And so will I here state just plainly and briefly that I accept God. But I must point out one thing: if God does exist and really created the world, as we well know, he created it according to the principles of Euclidean geometry and made the human brain capable of grasping only three dimensions of space. Yet there have been and still are mathematicians and philosophers-among them some of the most outstanding-who doubt that the whole universe or, to put it more generally, all existence was created to fit Euclidean geometry; they even dare to conceive that two parallel lines that, according to Euclid, never do meet on earth do, in fact, meet somewhere in infinity. And so my dear boy, I’ve decided that I am incapable of understanding of even that much, I cannot possibly understand about God.
If the average man is made in God's image, then a man such as Beethoven or Aristotle is plainly superior to God, and so God may be jealous of him, and eager to see his superiority perish with his bodily frame. All animal breeders know how difficult it is to maintain a fine strain. The universe seems to be in a conspiracy to encourage the endless reproduction of peasants and Socialists, but a subtle and mysterious opposition stands eternally against the reproduction of philosophers.
More striking still, it appeared that, if the process of concentration goes on at the same rate, at the end of another century we shall have all American industry controlled by a dozen corporations and run by perhaps a hundred men. Put plainly, we are steering a steady course toward economic oligarchy, if we are not there already.
If I had been downright honest with myself, I would have seen very plainly in my heart that I did but half fancy being committed this way to so long a voyage, without once laying my eyes on the man who was to be the absolute dictator of it, so soon as the ship sailed out upon the open sea. But when a man suspects any wrong, it sometimes happens that if he be already involved in the matter, he insensibly strives to cover up his suspicions even from himself. And much this way it was with me. I said nothing, and tried to think nothing.
The world has never had a good definition of the word liberty, and the American people, just now, are much in want of one. We all declare for liberty; but in using the same word we do not all mean the same thing. With some the word liberty may mean for each man to do as he pleases with himself, and the product of his labor; while with others the same word may mean for some men to do as they please with other men, and the product of other men’s labor. Here are two, not only different, but incompatible things, called by the same name, liberty. And it follows that each of the things is, by the respective parties, called by two different and incompatible names, liberty and tyranny. The shepherd drives the wolf from the sheep’s throat, for which the sheep thanks the shepherd as a liberator, while the wolf denounces him for the same act as the destroyer of liberty, especially as the sheep was a black one. Plainly the sheep and the wolf are not agreed upon a definition of the word liberty.
For a real glimpse into an almost vanished world, one should look...at a scorpion who so obviously has no business lingering into the twentieth century.

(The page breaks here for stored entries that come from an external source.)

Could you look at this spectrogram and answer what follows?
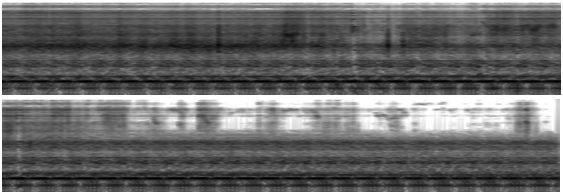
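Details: Loud continuous suction roar with hissing that fades as a large lump of impacted wax, trapped deep near the eardrum in the narrowed isthmus of a woman's ear canal, is drawn out by endoscopic microsuction after lubricating drops.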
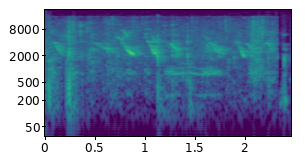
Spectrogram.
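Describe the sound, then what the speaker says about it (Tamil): Several chickens cluck and chatter close by while feeding in the rain, short overlapping calls forming a busy flock murmur over a soft background. "இந்த பக்கம் கோழி பாய்ஸ் மழையில் நனைஞ்சிக்கினே சாப்பிட்டுன்னு இருந்தானுங்க."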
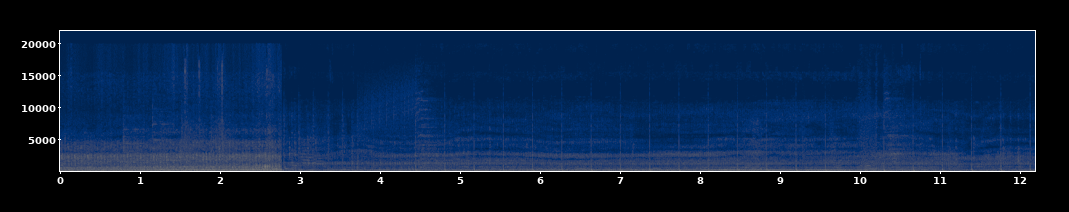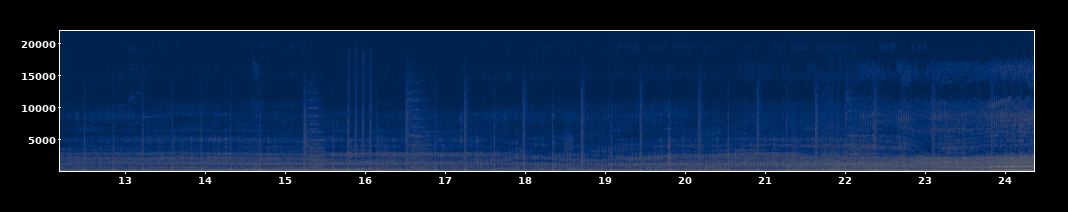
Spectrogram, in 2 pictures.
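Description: A tractor drives over a farm field pulling a disc harrow in working position, a steady droning engine hum with shifting pitch that drops in level after a few seconds and then continues evenly.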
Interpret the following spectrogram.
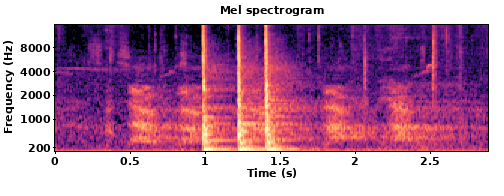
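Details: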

He is not shaped like a spider and he has too many legs to be an insect. Plainly, he is a discontinued model--still running but very difficult, one imagines, to get spare parts for.